The following note came through from Senator Elizabeth Warren's office on June 19, 2018. Perhaps you know the story of "Juneteenth":
Today is Juneteenth – the annual and oldest known celebration commemorating the end of slavery in the United States.
President Lincoln’s Emancipation Proclamation became official on January 1, 1863, but it wasn’t until June 19, 1865 that the news arrived in Galveston, Texas. That’s right: it took more than two years for the news of freedom to reach some parts of the country.
Of course, we know that President Lincoln didn’t snap his fingers and everyone was treated equally. It was decades until the United States government could no longer ignore the fight for civil rights and took real steps to end Jim Crow and segregation. And today – more than 150 years after the Emancipation Proclamation – African Americans still feel the weight of our country’s cruel history on their shoulders.
Yes, Juneteenth is a time for celebration. It's a time to celebrate the steps our nation and its people have taken to push this country in a new direction. But Juneteenth is also a time to remind ourselves that while we have made progress, we haven’t made enough progress.
Violence against African Americans has not disappeared. Our black friends, family, and neighbors literally fear dying in the streets. For decades, entire legal structures have existed to prevent African American and Latino families from building economic security. These same communities are still deliberately cut out of the political process with racist voter ID laws and gerrymandering.
And right now in places like Tornillo, Texas, the federal government is still ripping apart families, holding immigrant children in cages, and treating human beings like animals.
I write this with the full knowledge that I have not personally experienced and can never truly understand the fear, oppression, and pain that confronts many black Americans every day.
But this is the reality all of us must confront, as uncomfortable and ugly as that reality may be. We can’t ignore what is happening in this country.

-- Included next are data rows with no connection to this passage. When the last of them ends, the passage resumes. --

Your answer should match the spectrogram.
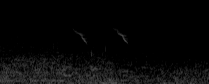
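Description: Faint background ambience fading out, with two short high chirps from a bird, each falling in pitch, about a second in.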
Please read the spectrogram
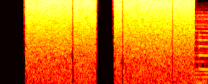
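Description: TV static hiss, the white-noise sound of a snowy, off-air analogue screen, starting a moment in and cut by a brief dropout about a second in.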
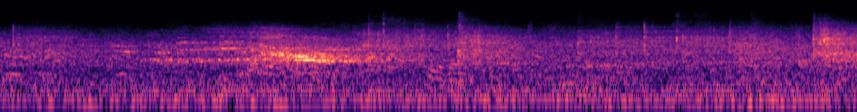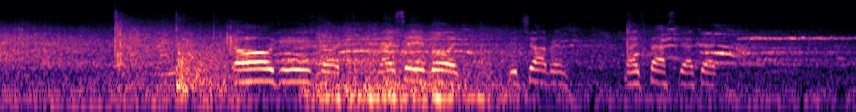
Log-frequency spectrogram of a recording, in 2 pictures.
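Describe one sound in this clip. Spectators chatter in a large echoing rink.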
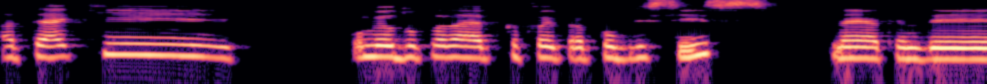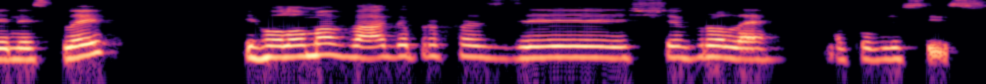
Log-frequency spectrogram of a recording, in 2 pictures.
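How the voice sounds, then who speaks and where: This is a normal speaking voice at a fairly slow pace, with ordinary pitch variation. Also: woman. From Brazil, Brasília. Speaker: advertising copywriter. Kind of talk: interview. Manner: casual.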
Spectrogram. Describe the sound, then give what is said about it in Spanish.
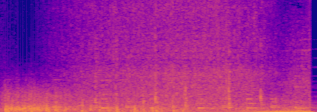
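Steady, dense rainfall hisses throughout while low thunder rumbles underneath, swelling into a deeper roll just before the end. No voices are heard. “He llegado hasta, hasta soñar que llovía.”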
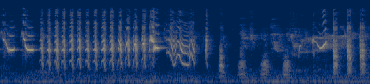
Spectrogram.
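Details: Javan myna song with a quick run of repeated chattering notes, followed by swooping slurred whistles and harsh buzzy phrases.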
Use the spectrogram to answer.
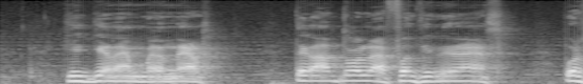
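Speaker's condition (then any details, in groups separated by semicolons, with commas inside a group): Amyotrophic lateral sclerosis (ela)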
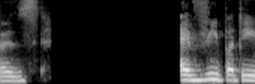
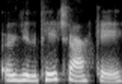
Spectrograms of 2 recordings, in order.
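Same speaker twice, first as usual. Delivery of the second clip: ordinary talk, nothing marked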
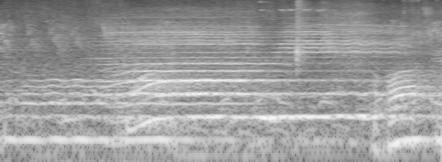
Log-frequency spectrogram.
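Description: Orthodox liturgical chant: a low note is held steadily underneath while a voice glides up about a second in and holds a long note above it.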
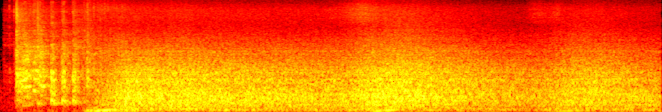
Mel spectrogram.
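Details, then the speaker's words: Engine after belt refitted during belt-drive noise diagnosis: catches cleanly and settles to smooth, even idle with no chirp, squeal or rattle; normal quiet idle, repair completed. "that's nice and quiet i think that's one job completed and the owner will be very happy"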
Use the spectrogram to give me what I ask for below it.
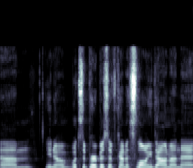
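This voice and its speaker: An ordinary speaking voice at a moderate pace. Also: man. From US Midwest, Chicago. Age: 20s. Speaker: podcast host. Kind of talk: casual interview chat.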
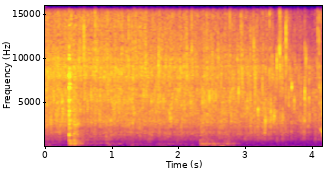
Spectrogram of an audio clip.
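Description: Salted lemon pieces fry in a pan, giving a soft, steady sizzle with a couple of sharper spits and stirring scrapes, close and fairly quiet.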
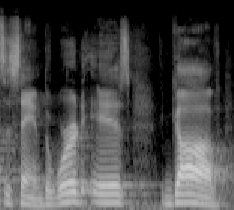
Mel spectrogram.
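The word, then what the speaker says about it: גב: is spelled it means the same and it's pronounced the same the word is gav spelled giml VAV it means back as in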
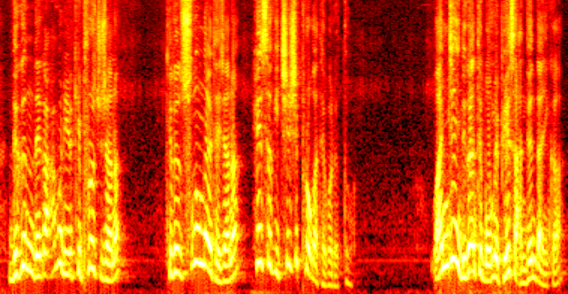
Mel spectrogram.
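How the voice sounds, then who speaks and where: A man's voice: high-pitched, a little mellow. A middle-aged man teaching English test strategy to students, lecturing with lots of rhetorical questions.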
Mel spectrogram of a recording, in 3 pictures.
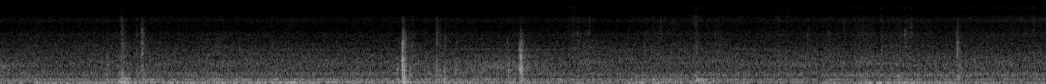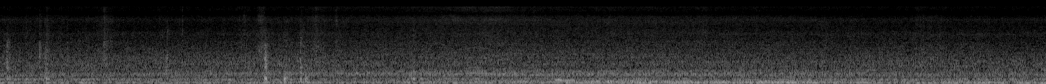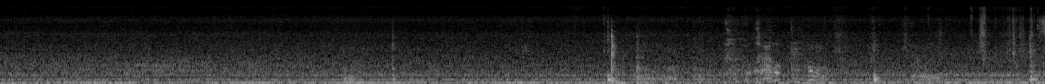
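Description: Many honeybees buzzing steadily around an opened hive, a stirred-up colony. A few sharp knocks break through, the loudest about four seconds in and near the end.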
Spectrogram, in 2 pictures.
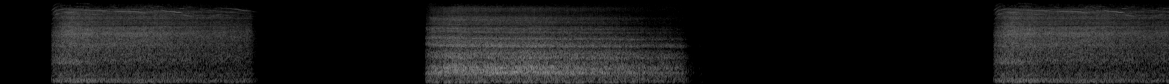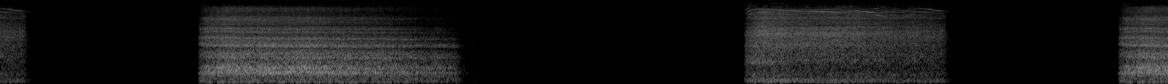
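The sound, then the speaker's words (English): Three big, deep breaths, in through the nose and out through the mouth, heard as six long, airy hisses of steady loudness, each about two to three seconds, separated by short silences. “So let's take 3 big, deep breaths. Ready? In through the nose, out through the mouth.”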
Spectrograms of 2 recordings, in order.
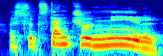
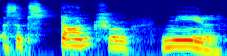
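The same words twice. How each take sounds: First: It is said in an ordinary, unposh accent. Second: It is said in an exaggerated posh accent.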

It comes to us once again to affirm that black lives matter, that black citizens matter, that black families matter.
Today on Juneteenth, and every day, we can – and must – do better.